Observational evidence from SDSS for a merger origin of the Milky Way's thick disk.
DIERICKX M., KLEMENT R., RIX H.-W. and LIU C.
Abstract (from CDS):
We test four competing models that aim to explain the nature of stars in spiral galaxies that are well away (>1 kpc) from the midplane, the so-called thick disk: the stars may have gotten there through orbital migration, through satellite mergers and accretion, or through heating of pre-existing thin disk stars. The eccentricity distribution of thick disk stars has recently been proposed as a diagnostic to differentiate between these mechanisms. Drawing on SDSS data release 7, we have assembled a sample of 31,535 G-dwarfs with six-dimensional phase-space information and metallicities and have derived the orbital eccentricities for them. Comparing the resulting eccentricity distributions, p(e|z), with these particular simulations, we find that: (1) the observed p(e|z) is inconsistent with that predicted by orbital migration only, as there are more observed stars of high and of very low eccentricity; (2) simulations in which the thick disk is made predominantly through heating a pre-existing thin disk are also inconsistent, as they predict more high-eccentricity stars than observed; (3) the observed p(e|z) fits well with a "gas-rich merger" scenario, where most thick disk stars were born in situ.
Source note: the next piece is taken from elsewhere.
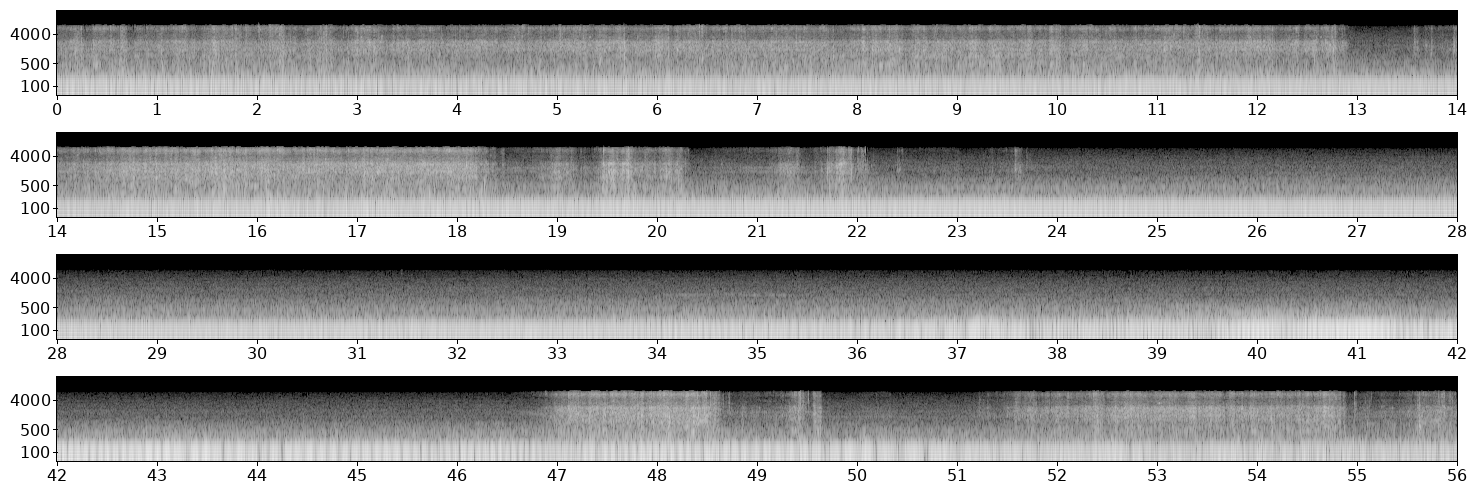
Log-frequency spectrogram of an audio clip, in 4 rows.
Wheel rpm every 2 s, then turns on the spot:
40, 40, 40, 50, 40, 40, 20, 60, 70, 30, 10, 10, 0, 0, 0, 0, 0, 0, 0, 0, 0, 0, 0, 40, 20, 10, 50, 30.
18-20 48-50 54-56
Further modeling could explore whether the data-simulation inconsistencies found here for the first three cases actually rule out the qualitative scenarios underlying these simulations.
galaxies: individual: Milky Way - Galaxy: evolution - Galaxy: kinematics and dynamics - Galaxy: structure